Here's the Old Process 

Moving a blog from WordPress to Blogger was actually fairly simple as long as you had administrative access to your WordPress blog. Google's Chicago office is home to an engineering team known as the Data Liberation Front that actually makes this pretty easy. The goal is to move data to and from any Google tool, and while there isn't a tool to directly move your WordPress site to Blogger with a single click, Google simplified the process and hosted the open-source resources needed.

One thing that won't import is the general look and feel of your blog. That's handled by the theme. You can pick a new theme in Blogger, but you can't import your WordPress theme.


First, you must export your WordPress blog. If you maintain a single-person blog, this usually isn't a problem.

  1. Log into your account wherever you're hosting it. In our case, we're using a blog hosted on our own domain with our own installation of WordPress software. You may have started a blog on If so, the process is the same.

  2. Go to the Dashboard.

  3. Click on Tools: Export

  4. You'll have some options here. If you want only the posts or only the pages, you can do that, but in most cases, you'll want to export both.

  5. Click on Download Export File.

You'll end up downloading an export file with a name that looks something like "nameoftheblog.wordpress.dateofexport.xml." This is an XML file specifically designed as a backup of WordPress content. If your intent is to move your blog from one WordPress server to another, you're set. In this case, we must massage the data to get it into the format we need.


Update: This is the process that appears to have been discontinued.

The Data Liberation Front hosts an open-source project called the Google Blog Converters. It's designed to do exactly what we need. The WordPress to Blogger conversion tool will take that XML file and change the markup into Blogger's format.

  1. Upload your file using the WordPress to Blogger tool.

  2. Press Convert.

  3. Save your converted file to your hard drive. 

In this case, you're going to get a file named "blogger-export.xml." The only thing that's really changed is the XML markup.


Now that you have your old blog data converted to a format for Blogger, you have to import that blog into Blogger. You can start a new blog, or you can import your content into an existing blog. The dates of your posts will be whatever date they were on WordPress. If you had an old blog you forgot about or didn't realize you could import, this is a good way to backfill your content.

  1. Log onto Blogger and go into the settings for your blog. The steps you use to get there may vary a little depending on whether you're using the old or new version of the Blogger dashboard.

  2. Go to Settings: Other

  3. Click on Import Blog

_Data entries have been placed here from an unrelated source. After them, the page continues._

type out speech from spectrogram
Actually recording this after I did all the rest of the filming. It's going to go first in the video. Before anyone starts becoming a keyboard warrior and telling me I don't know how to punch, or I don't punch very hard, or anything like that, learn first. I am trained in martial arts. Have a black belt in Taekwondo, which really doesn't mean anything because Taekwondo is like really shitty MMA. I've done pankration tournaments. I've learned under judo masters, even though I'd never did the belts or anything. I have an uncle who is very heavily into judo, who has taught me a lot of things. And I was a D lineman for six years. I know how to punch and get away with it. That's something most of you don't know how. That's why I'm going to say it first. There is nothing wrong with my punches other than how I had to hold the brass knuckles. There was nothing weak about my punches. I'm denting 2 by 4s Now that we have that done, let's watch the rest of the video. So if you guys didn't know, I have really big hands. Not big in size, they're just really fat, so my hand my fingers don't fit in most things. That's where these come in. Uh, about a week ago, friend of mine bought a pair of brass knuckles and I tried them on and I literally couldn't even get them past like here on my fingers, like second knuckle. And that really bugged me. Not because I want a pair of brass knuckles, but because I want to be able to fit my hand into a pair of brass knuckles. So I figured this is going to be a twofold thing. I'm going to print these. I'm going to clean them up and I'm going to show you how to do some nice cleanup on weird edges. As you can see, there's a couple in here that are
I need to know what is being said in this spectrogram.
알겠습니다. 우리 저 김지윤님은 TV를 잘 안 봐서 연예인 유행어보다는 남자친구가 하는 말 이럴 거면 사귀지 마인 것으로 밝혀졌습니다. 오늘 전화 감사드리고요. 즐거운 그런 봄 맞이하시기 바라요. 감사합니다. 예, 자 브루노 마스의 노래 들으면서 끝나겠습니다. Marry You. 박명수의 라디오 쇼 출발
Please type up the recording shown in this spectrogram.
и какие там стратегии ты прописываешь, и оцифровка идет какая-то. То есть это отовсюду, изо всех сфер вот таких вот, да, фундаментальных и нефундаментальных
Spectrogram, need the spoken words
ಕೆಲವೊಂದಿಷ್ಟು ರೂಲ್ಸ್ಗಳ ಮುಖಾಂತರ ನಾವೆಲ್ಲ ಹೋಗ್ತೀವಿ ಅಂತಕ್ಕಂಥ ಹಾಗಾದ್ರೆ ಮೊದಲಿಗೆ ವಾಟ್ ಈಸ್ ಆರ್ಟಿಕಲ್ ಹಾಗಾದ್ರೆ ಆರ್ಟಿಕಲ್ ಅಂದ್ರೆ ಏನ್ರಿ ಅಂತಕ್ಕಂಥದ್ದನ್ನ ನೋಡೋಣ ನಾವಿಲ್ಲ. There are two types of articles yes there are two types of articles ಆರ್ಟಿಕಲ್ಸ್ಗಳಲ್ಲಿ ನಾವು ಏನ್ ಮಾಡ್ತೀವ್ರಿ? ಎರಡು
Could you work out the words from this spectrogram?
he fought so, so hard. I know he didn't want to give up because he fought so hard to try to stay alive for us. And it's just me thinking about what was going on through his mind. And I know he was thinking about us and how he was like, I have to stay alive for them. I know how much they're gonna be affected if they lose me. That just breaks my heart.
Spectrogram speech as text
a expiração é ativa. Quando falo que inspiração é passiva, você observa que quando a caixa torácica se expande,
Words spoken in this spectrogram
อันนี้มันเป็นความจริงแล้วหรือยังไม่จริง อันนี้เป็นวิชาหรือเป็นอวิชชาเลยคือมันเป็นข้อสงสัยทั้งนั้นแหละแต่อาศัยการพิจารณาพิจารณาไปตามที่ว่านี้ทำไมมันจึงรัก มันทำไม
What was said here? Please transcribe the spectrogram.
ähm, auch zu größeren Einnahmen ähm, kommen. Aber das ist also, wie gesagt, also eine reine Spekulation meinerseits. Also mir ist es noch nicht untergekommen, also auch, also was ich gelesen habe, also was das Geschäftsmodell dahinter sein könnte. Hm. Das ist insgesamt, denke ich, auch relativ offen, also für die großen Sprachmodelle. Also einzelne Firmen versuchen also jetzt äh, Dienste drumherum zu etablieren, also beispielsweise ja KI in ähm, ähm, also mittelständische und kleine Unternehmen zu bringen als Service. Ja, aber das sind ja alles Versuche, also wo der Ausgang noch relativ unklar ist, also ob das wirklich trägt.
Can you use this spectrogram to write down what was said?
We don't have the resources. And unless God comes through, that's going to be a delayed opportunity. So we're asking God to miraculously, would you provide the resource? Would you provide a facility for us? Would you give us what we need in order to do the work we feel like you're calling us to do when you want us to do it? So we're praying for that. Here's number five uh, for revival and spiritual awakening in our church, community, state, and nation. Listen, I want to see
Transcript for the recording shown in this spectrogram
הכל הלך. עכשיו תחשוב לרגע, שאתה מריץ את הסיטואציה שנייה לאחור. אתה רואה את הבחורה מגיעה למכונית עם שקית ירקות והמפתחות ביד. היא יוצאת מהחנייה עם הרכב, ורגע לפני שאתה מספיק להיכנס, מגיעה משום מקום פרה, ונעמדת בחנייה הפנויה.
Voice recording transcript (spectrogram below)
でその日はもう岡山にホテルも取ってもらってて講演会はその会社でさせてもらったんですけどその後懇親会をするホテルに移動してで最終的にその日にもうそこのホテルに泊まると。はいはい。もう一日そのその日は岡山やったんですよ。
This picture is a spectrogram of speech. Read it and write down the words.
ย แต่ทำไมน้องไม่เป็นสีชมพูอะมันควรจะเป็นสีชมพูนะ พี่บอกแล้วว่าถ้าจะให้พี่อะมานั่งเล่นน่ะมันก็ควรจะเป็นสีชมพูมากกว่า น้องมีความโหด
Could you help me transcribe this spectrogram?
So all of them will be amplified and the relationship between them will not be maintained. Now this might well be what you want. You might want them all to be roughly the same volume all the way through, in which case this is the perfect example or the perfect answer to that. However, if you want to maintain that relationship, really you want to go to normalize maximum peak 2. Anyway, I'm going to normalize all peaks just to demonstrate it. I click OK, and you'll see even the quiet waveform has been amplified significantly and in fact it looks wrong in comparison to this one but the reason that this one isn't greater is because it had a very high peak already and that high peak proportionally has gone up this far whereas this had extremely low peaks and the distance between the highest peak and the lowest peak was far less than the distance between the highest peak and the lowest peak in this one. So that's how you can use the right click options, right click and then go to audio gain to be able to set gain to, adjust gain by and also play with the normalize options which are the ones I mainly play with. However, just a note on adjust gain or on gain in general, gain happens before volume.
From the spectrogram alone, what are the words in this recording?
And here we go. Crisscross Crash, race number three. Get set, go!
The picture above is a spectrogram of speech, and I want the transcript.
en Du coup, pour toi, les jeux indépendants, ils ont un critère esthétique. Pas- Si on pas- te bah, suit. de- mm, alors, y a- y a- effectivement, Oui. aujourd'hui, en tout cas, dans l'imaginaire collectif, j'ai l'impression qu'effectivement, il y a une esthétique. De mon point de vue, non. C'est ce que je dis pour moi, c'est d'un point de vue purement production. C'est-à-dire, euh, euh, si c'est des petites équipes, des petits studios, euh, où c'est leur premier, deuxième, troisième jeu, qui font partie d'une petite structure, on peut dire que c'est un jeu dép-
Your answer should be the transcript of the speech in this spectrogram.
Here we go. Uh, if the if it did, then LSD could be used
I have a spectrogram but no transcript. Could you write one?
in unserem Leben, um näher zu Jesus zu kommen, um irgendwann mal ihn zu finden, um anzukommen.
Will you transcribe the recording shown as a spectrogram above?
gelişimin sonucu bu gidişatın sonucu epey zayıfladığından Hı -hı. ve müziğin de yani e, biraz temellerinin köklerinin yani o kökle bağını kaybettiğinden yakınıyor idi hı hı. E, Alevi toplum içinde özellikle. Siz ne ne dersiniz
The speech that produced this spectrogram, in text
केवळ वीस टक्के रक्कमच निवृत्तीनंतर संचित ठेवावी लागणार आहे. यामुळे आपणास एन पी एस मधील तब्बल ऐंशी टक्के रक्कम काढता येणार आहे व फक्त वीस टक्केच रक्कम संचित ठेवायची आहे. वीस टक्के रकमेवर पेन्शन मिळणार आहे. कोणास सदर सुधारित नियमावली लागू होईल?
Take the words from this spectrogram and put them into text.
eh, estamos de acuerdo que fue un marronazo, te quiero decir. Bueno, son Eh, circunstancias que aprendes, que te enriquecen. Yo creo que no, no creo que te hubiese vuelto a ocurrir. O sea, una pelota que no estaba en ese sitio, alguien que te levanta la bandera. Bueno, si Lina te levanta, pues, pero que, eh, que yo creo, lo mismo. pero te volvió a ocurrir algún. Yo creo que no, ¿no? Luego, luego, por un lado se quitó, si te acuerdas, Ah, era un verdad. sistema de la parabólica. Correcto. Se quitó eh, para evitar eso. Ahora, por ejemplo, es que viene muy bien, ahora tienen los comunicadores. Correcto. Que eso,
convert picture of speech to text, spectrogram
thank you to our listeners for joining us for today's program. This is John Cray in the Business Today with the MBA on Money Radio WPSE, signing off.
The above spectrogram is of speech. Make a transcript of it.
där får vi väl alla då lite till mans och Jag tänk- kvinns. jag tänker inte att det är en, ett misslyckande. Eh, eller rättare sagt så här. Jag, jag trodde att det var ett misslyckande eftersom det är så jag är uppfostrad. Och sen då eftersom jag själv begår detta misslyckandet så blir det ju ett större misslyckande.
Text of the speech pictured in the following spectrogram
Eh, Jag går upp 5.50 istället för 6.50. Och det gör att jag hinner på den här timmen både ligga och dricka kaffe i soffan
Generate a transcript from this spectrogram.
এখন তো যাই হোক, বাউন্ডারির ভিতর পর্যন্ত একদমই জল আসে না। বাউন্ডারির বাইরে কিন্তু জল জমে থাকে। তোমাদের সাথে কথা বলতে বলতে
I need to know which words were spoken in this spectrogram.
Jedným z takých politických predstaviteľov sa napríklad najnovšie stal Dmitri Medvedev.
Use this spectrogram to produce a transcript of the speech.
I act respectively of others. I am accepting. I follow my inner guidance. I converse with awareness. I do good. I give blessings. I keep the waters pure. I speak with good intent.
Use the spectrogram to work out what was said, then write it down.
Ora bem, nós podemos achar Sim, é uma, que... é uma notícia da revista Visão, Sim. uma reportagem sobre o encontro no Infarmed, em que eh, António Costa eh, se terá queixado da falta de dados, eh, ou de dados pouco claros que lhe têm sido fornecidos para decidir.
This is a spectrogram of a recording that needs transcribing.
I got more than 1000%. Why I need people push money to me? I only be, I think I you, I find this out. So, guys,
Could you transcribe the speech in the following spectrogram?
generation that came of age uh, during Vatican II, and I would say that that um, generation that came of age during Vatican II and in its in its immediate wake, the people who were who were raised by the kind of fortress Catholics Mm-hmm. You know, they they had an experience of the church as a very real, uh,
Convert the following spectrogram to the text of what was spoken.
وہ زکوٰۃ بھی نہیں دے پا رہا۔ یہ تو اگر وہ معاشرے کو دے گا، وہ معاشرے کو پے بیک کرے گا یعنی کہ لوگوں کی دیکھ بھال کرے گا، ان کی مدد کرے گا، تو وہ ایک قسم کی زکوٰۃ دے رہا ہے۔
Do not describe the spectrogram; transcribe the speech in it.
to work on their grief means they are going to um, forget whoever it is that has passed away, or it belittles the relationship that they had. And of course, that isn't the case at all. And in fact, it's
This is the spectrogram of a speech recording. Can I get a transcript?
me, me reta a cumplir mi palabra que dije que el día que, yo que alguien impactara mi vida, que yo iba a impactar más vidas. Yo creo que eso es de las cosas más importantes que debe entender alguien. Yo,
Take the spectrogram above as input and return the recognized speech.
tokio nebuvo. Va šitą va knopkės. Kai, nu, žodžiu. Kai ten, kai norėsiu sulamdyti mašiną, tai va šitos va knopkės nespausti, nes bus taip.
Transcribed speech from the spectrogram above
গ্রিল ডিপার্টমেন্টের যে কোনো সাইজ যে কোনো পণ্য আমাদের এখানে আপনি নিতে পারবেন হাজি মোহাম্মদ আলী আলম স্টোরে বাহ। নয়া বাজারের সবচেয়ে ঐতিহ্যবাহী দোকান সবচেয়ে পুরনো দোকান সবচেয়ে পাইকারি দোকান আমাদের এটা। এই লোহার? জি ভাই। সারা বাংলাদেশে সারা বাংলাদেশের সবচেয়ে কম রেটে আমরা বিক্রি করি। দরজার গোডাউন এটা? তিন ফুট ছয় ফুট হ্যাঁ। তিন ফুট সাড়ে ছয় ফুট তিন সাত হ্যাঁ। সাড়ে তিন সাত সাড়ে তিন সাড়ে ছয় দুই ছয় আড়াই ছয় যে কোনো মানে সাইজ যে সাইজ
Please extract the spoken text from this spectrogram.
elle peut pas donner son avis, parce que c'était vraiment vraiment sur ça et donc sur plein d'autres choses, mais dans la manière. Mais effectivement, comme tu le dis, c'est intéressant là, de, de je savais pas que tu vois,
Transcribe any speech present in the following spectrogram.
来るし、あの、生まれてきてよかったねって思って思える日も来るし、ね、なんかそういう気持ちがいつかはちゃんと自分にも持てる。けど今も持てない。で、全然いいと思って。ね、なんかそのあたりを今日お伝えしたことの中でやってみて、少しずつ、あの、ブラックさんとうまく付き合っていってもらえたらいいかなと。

  4. You'll need to browse for your blogger-import.xml. Don't try the original WordPress file. It won't work. You may have to enter some CAPTCHA text to prevent someone from using a script to hack your account and import a bunch of spam posts.

  5. Choose whether you want to automatically publish all posts. Uncheck this box if you want your posts to be imported as draft posts. This might be a good idea if you want to preview your work and make sure everything imported as expected.

Congratulations, you're done. Inspect your posts to make sure your images and content made the trip.

Don't forget to let everyone know the blog has moved and to hide your old blog after everything has imported successfully. This is located in the Dashboard under Settings: Privacy in WordPress. You should at least hide it from search engines even if you elect to keep the posts publicly visible. You're welcome to leave both blogs as is, but this might be confusing to blog visitors and it might also impact your placement in Google search results because duplicating content can make you look like a spam blog.